RECORDS PROVIDED:

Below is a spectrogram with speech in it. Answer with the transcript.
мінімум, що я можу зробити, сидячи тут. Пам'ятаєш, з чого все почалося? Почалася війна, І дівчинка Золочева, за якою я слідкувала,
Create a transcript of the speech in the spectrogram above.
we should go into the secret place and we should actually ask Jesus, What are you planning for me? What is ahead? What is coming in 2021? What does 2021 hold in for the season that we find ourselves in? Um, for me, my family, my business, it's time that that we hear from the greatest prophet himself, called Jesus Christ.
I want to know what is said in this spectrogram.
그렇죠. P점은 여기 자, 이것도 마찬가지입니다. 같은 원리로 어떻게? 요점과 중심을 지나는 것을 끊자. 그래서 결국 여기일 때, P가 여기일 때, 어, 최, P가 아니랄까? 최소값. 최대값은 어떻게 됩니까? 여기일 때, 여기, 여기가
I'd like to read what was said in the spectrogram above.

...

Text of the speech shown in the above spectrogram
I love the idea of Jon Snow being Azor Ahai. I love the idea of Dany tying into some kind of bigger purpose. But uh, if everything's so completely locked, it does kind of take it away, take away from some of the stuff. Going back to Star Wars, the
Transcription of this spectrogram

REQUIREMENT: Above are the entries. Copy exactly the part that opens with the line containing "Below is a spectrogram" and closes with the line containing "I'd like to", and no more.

COMPLETED EXERCISE:
Below is a spectrogram with speech in it. Answer with the transcript.
мінімум, що я можу зробити, сидячи тут. Пам'ятаєш, з чого все почалося? Почалася війна, І дівчинка Золочева, за якою я слідкувала,
Create a transcript of the speech in the spectrogram above.
we should go into the secret place and we should actually ask Jesus, What are you planning for me? What is ahead? What is coming in 2021? What does 2021 hold in for the season that we find ourselves in? Um, for me, my family, my business, it's time that that we hear from the greatest prophet himself, called Jesus Christ.
I want to know what is said in this spectrogram.
그렇죠. P점은 여기 자, 이것도 마찬가지입니다. 같은 원리로 어떻게? 요점과 중심을 지나는 것을 끊자. 그래서 결국 여기일 때, P가 여기일 때, 어, 최, P가 아니랄까? 최소값. 최대값은 어떻게 됩니까? 여기일 때, 여기, 여기가
I'd like to read what was said in the spectrogram above.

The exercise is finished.